Simplicity creates focus

I ultimately discovered that the more I could break down and simplify the training elements that required attention, the greater the focus I could achieve. But why was that, exactly?

Simplicity prevents becoming overwhelmed

The more that I improved as a fencer, the more I felt like I needed to introduce unnecessary complexity to my routine. To that end, I began designing my own training programs and would create and document numerous, detailed training schemes which required a huge amount of energy and initiative; however, there was one glaring problem. While they looked great on paper, I could never actually accomplish them. They were too complex for me to handle so, instead of leaving practices feeling like I had checked off everything I needed to do, I felt confused, frustrated that I had made little or no progress and like there would never enough time in the day to practice enough to see results.

Simplicity prevents procrastination

Similarly, I’d often spend a great deal of mental energy and time working out the design of one particular element of this program, revisiting it over and over in my mind trying to make it just right. I’d convince myself that it needed more scrutiny before I could properly implement it so, ultimately, I wouldn’t work on that aspect of my fencing at all. In other words, my perfectionism would get in the way of just doing what  needed to be done, every day.

Find simplicity in the fundamentals

Naturally, as I improved I had to adjust my focus to more difficult fencing actions and concepts. However, I always tried to spend a disproportionate amount of time working on the key ingredients (e.g. basic footwork) of my fencing. Now, when a fencer tells me he wants to flunge like Daryl Homer, I tell him to master the fundamentals.
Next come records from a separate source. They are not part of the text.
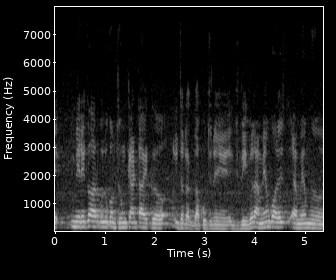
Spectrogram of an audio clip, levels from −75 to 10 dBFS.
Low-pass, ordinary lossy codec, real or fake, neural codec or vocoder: none; none; real; none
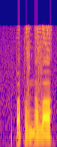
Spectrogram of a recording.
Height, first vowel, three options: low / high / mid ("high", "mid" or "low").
low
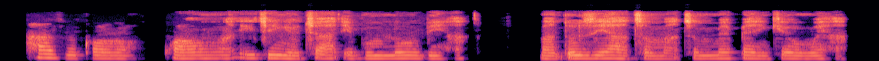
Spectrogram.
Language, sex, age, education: Igbo, female, 15-29, tertiary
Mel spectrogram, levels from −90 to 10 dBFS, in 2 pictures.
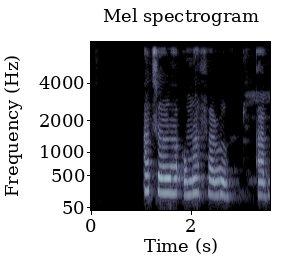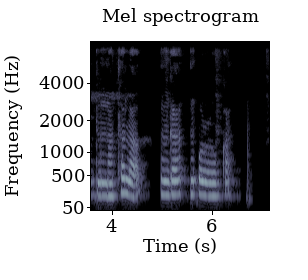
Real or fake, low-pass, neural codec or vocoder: fake; 7.2 kHz; vocoder, 44.1 kHz, 80 mel bands, Vocos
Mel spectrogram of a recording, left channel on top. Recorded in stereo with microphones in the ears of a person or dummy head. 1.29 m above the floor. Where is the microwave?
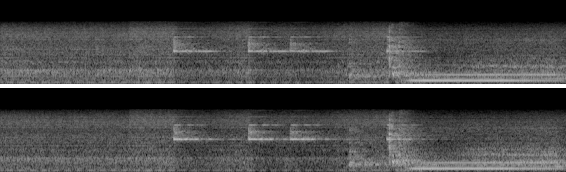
15° left (ahead or behind), 0.7 m.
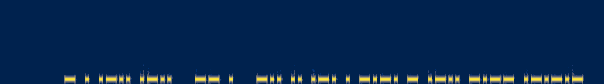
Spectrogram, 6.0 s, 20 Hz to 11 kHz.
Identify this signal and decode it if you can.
Morse code, heard as a keyed tone, about 36 wpm, 690 Hz. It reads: TELL ME DIRECTLY.
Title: Sentences from Top 1000 Words - Review Part 5 - 35wpm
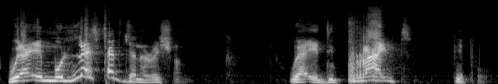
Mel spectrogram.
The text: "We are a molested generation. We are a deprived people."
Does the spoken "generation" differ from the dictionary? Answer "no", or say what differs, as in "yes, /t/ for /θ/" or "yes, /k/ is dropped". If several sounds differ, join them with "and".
no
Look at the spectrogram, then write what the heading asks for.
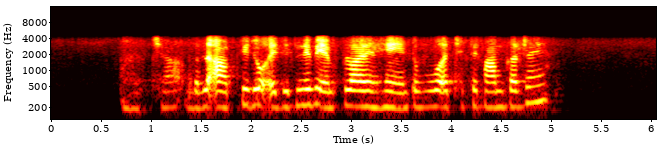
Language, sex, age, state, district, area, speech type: Hindi, female, 18-30, Madhya Pradesh, Harda, urban, conversation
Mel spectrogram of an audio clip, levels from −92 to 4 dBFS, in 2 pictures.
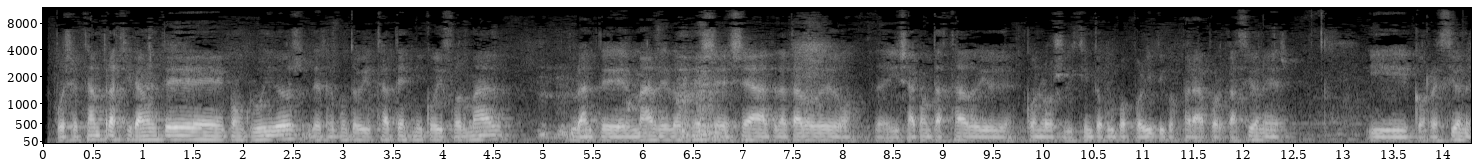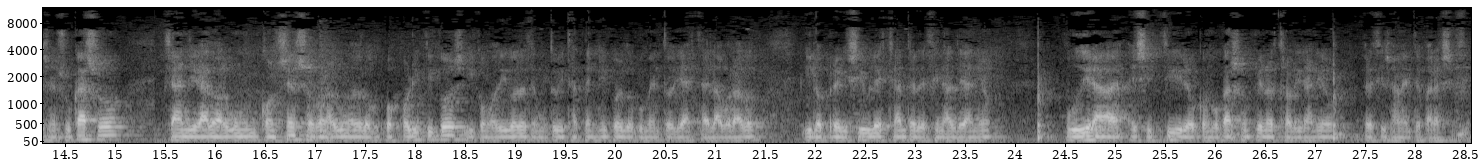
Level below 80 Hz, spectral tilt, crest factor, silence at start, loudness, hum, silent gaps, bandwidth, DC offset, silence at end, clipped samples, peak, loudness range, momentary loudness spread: -44 dBFS; -7.5 dB/octave; 18 dB; 0.1 s; -23 LUFS; none; none; 11 kHz; under 0.1%; 0 s; under 0.1%; -6 dBFS; 5 LU; 10 LU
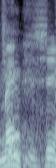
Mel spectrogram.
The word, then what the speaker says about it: Chimène: francesa que escribe Corneille, el personaje se llama Chimène, y así se dice Jimena en francés, ¿Con SH? Chimène, con CH, pero ahí está la sonoridad original de la X, es decir, Exacto.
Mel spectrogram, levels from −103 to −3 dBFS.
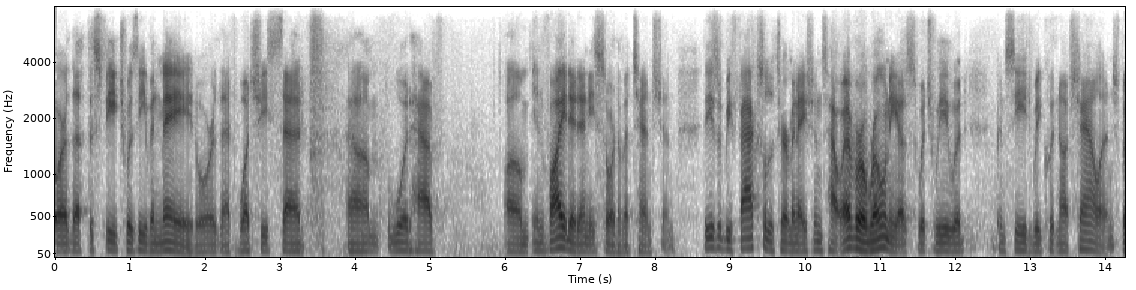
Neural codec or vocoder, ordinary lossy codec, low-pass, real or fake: codec, 16 kHz, 1 kbps, X-Codec, HuBERT features, trained on LibriSpeech; Opus, 16 kbps; 7.2 kHz; fake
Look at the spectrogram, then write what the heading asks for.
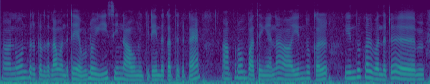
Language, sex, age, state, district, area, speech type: Tamil, female, 30-45, Tamil Nadu, Tiruchirappalli, rural, spontaneous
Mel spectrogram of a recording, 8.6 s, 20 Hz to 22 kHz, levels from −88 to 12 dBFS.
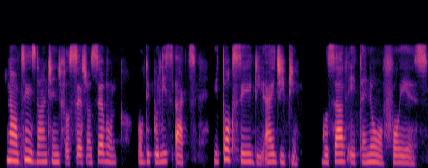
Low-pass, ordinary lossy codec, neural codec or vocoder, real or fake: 7.2 kHz; none; codec, 16 kHz, 2 kbps, X-Codec, HuBERT features, trained on balanced general audio; fake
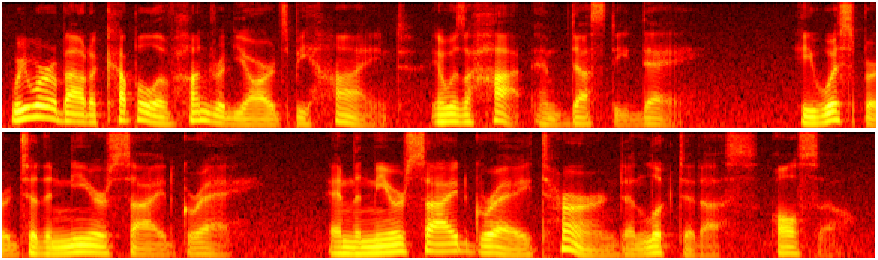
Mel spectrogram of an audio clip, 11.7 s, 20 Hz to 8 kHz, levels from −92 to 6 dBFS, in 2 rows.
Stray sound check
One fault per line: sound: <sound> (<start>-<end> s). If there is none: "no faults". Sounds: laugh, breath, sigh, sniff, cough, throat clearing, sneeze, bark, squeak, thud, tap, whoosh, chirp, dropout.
no faults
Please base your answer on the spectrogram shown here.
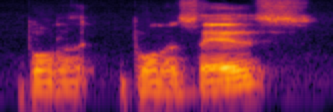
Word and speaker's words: Buenos Aires: about Salta, Argentina, rather than going to Bo, Buenos Aires. That's how it's pronounced, the Argentinian capital, and go to Salta.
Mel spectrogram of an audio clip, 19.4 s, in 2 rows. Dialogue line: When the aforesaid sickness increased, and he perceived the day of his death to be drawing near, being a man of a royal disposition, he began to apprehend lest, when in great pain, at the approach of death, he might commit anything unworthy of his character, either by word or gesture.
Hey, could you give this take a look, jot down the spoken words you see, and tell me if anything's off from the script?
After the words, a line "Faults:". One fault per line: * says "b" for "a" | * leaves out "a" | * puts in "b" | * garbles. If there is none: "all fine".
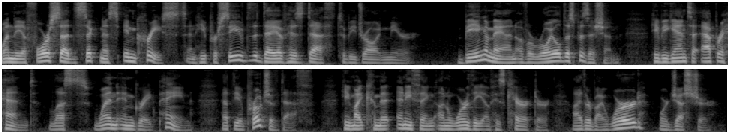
When the aforesaid sickness increased, and he perceived the day of his death to be drawing near, being a man of a royal disposition, he began to apprehend lest, when in great pain, at the approach of death, he might commit anything unworthy of his character, either by word or gesture.
Faults:
all fine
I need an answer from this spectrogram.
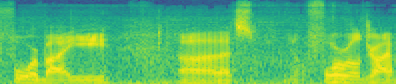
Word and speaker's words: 4xe: can see right here 4xe but it is pronounced 4 by uh that's you know four-wheel drive electric really like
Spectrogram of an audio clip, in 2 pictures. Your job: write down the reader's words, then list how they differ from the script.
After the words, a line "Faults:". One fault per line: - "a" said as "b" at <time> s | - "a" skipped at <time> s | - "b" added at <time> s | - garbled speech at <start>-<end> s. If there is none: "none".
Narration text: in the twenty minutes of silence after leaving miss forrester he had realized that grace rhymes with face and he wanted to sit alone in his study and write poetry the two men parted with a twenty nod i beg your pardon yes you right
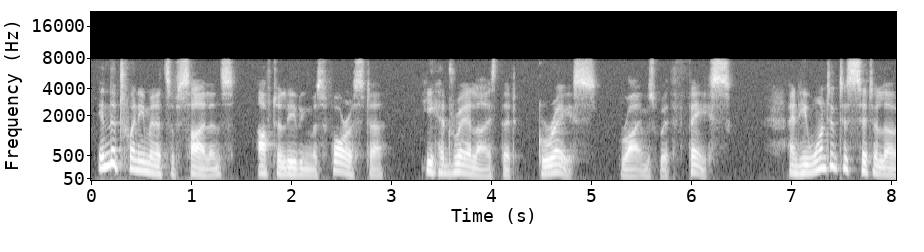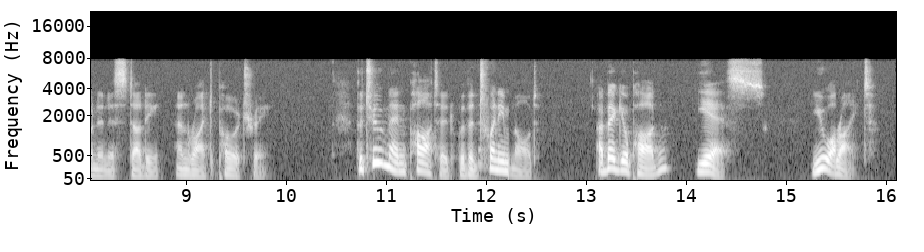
in the twenty minutes of silence after leaving miss forrester he had realized that grace rhymes with face and he wanted to sit alone in his study and write poetry the two men parted with a twenty nod i beg your pardon yes you right
Faults:
none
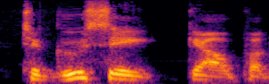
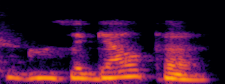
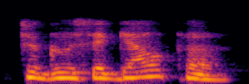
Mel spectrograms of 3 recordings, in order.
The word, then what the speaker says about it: Tegucigalpa: Tegucigalpa. Did you hear that? So it isn't a soft Tegucigalpa. That's much easier to say. Tegucigalpa. Tegucigalpa. Tegucigalpa. Tegucigalpa. It's a goosey place, not a Gucci place or a gookie place.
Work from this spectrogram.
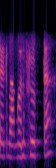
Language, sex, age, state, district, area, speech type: Odia, female, 18-30, Odisha, Mayurbhanj, rural, conversation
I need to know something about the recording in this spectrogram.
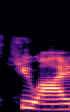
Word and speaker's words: Qi: So anything that wirelessly charges it's QI is the letters, but it's pronounced Qi.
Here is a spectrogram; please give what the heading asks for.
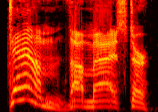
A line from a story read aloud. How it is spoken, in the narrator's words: Donovan spat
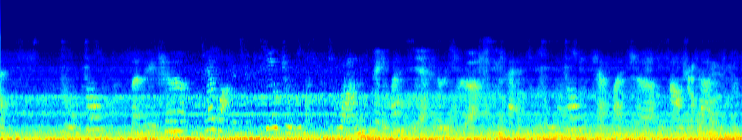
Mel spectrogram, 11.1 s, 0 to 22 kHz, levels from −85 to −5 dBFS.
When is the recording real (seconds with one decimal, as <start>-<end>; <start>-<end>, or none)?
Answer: 2.6-5.5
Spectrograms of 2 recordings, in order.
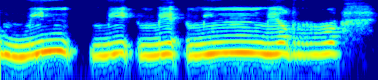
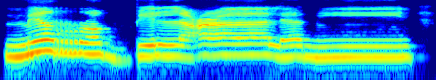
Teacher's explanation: ठीक है, मिर रब्बिल, मिर, ठीक है, मिर रब्बिल आलमीन, मिर बगैर गुन्ने के पढ़ेंगे। ठीक है, मीम को रॉ से मिलाएंगे बगैर गुन्ने के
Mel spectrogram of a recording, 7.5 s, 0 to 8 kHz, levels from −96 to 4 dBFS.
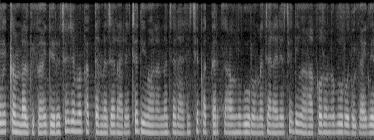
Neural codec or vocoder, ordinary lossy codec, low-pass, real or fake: codec, 16 kHz, 1 kbps, FunCodec, trained on LibriTTS, 50 frames a second; none; 7.2 kHz; fake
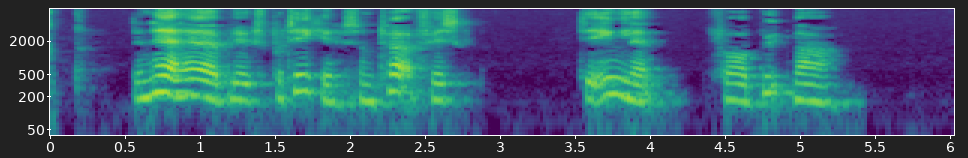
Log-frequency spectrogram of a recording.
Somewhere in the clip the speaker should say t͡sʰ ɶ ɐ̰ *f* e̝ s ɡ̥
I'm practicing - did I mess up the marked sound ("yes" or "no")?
no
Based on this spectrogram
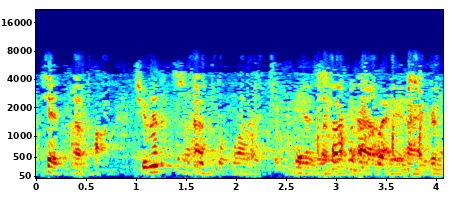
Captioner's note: chattering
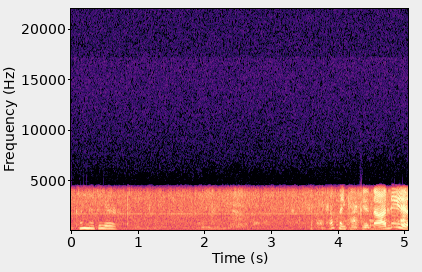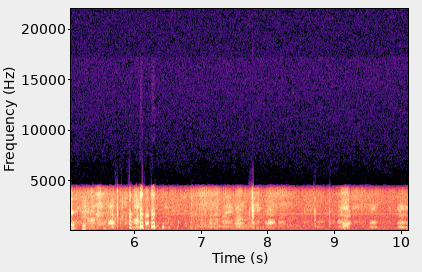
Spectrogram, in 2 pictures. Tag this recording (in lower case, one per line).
speech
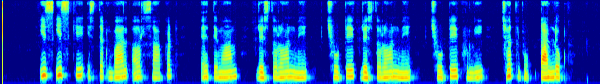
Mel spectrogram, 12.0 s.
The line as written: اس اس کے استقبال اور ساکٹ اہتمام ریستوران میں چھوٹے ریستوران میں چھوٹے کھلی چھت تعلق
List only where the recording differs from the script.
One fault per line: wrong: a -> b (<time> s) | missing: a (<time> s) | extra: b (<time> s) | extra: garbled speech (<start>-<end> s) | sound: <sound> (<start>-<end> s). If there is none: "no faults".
no faults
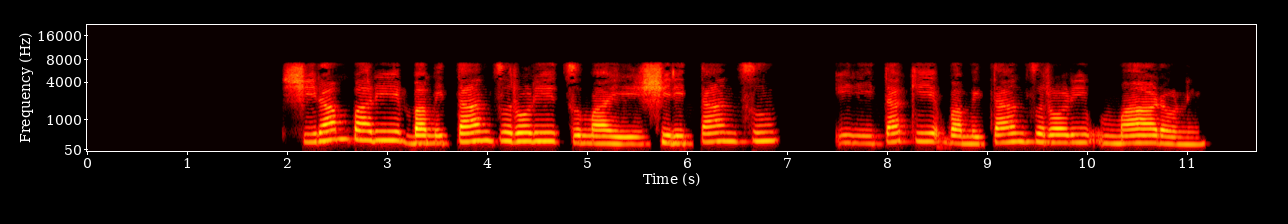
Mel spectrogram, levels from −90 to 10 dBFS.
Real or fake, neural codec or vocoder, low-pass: real; none; 7.2 kHz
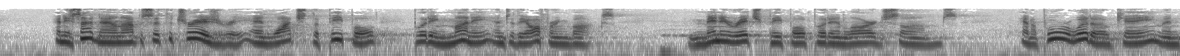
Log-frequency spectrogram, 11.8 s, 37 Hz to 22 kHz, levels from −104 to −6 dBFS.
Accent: American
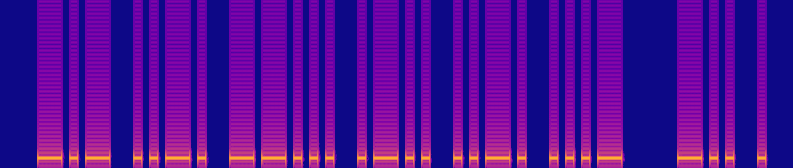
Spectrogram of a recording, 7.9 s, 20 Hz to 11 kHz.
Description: Morse code, heard as a keyed tone, about 15 wpm, 700 Hz. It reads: KF7LFV DE
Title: USA Callsign DE Callsign 15wpm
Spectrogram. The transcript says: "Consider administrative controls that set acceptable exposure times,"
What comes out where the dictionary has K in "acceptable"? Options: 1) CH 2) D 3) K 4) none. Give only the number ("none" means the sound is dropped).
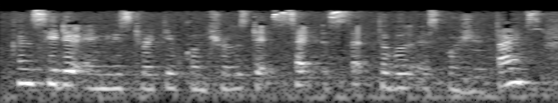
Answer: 4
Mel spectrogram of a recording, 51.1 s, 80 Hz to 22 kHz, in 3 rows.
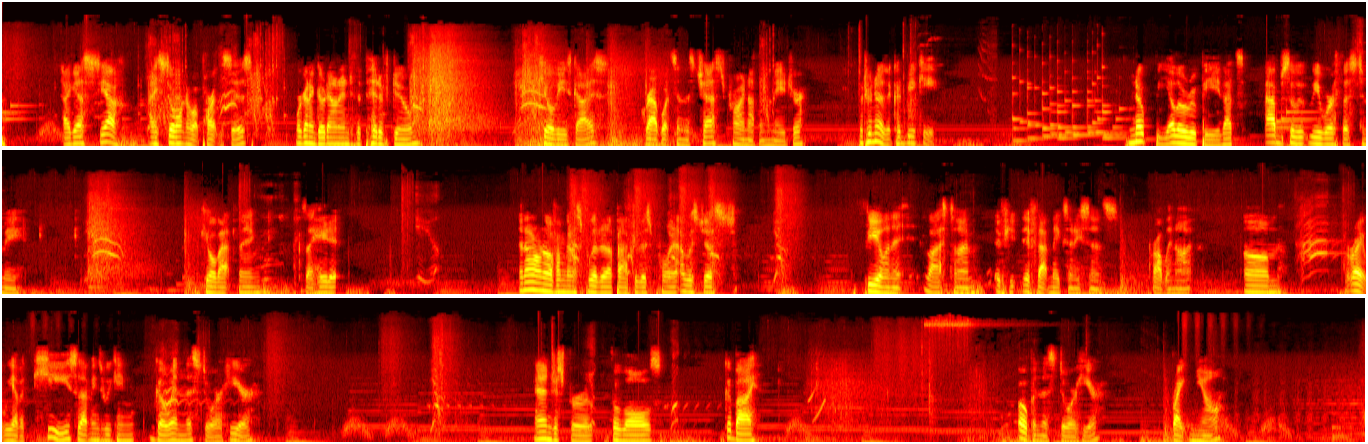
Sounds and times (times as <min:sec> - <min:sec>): Speech: 0:00.8 - 0:05.3, 0:06.5 - 0:10.1, 0:10.7 - 0:11.7, 0:14.1 - 0:17.3, 0:19.5 - 0:21.3, 0:23.5 - 0:26.2, 0:27.8 - 0:32.0, 0:32.6 - 0:37.3, 0:40.8 - 0:42.5, 0:43.1 - 0:43.6, 0:46.7 - 0:47.9, 0:48.7 - 0:49.4.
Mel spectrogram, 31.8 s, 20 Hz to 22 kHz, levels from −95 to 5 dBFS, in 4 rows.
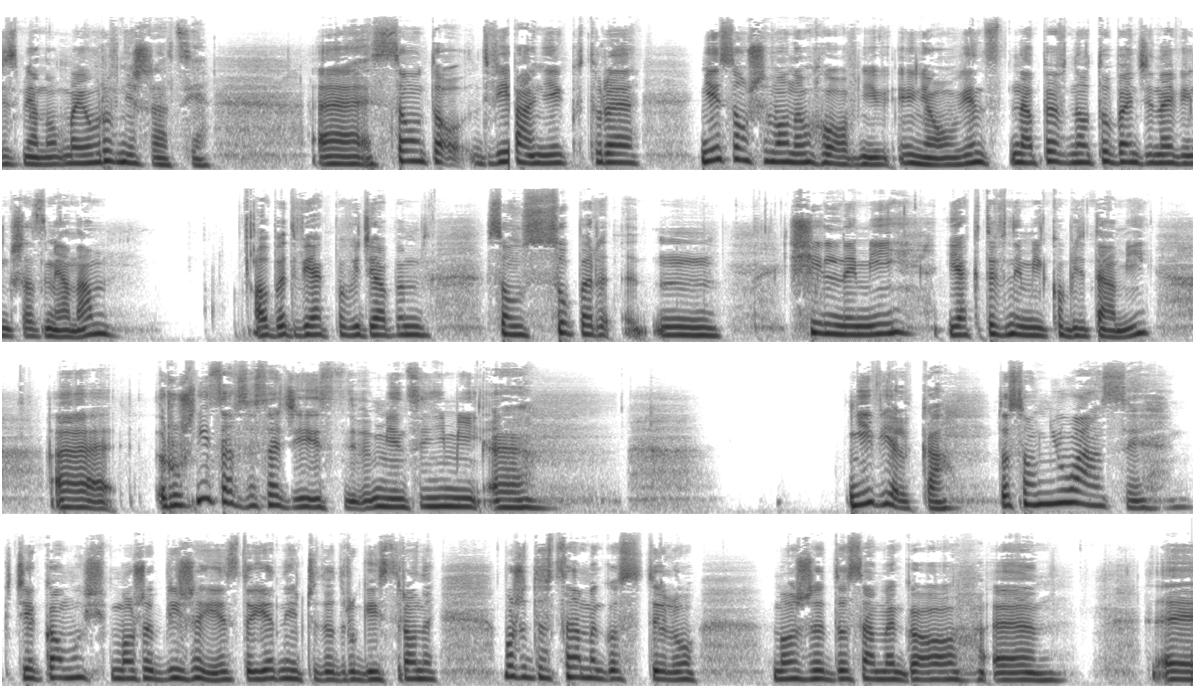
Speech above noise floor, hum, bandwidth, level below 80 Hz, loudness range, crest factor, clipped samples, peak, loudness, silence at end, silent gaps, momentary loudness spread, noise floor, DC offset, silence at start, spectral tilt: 46 dB; none; 15 kHz; -58 dBFS; 2 LU; 14 dB; under 0.1%; -6 dBFS; -20 LUFS; 0 s; none; 9 LU; -65 dBFS; under 0.1%; 0 s; -5 dB/octave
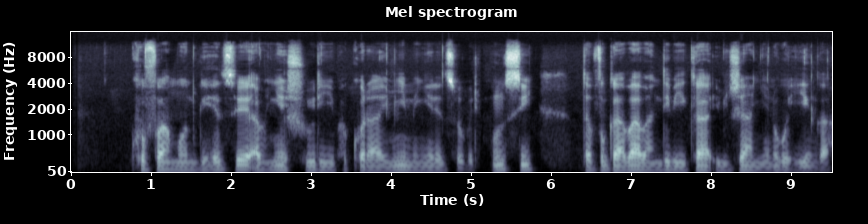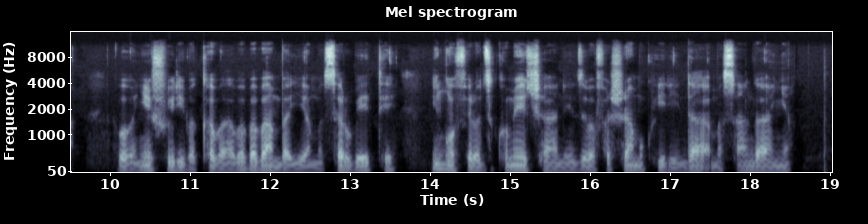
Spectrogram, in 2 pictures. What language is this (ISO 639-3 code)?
run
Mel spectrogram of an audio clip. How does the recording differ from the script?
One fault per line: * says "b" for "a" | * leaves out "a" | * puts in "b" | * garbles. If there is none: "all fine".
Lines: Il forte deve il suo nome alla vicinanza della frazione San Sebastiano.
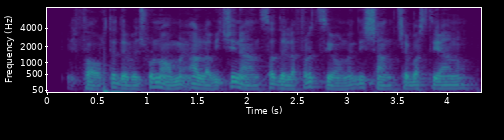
* puts in "di"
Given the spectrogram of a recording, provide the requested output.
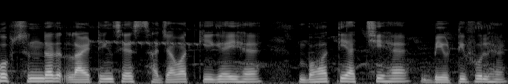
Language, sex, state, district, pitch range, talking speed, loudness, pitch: Hindi, male, Bihar, Sitamarhi, 115-135 Hz, 175 wpm, -26 LUFS, 125 Hz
The simple advance that Daryl does before his take off is equally important, if not more so, than the flunge itself.

Why do we avoid the fundamentals?

My problem was a common one. The further I progressed, the more resistance I felt towards working on the fundamentals. Why was that?

The fundamentals are tedious

I would find it extremely difficult to give one simple action my full attention for a substantial period of time. It just wasn’t as mentally stimulating for me to focus on the optimal angle of a head cut compared to the challenge of more advanced maneuvers. However, knowing that fundamentals are key to improvement helped me to grit my teeth and find a way to be able to do the difficult, repetitive work.

Novelty is addictive

Midway through my career, my mind began craving novel ways of doing things, and I loved dreaming up new footwork patterns and tactics. But most of the time, I’d spent a few days trying them out, then get bored and move on to something else. I soon realized how easy it was to be sidetracked by this addiction to novelty and complexity when what I really needed was to be consistent with the fundamentals.

Complexity is often for show

I’ll be honest, sometimes I could be a little bit of a show off (I think most of us can relate to that, even if only a little bit). If there were new fencers or spectators at the club, I wanted to demonstrate the full spectrum of my abilities. I observed this, too, in other fencers during their lessons when they would do complex blade drills, which look really cool (blades flying all over the place), but involved actions they rarely used in competition. One of the most important lessons I learned was that I really didn’t need to prove anything to anyone at practice, and that practice was simply that: practice.

Failing at the basics is embarrassing

Quite frankly, I had to get over being embarrassed when I made a mistake executing one of the basics. I’m supposed to be an expert, right? What would people at the club think if I fumbled the rudimentary footwork for a close distance parry riposte? I found it was much easier to fail at something that others around me couldn’t do and so, sometimes I, too, was guilty of not paying enough attention to the fundamentals of great fencing.

Understanding where to spend your energy is critical for any coach or fencer. In the next USA Fencing Coaching Education Blog, I’ll share some of the specific techniques I used to strip away the complexity and make my practices even more effective.

Tag(s): Blog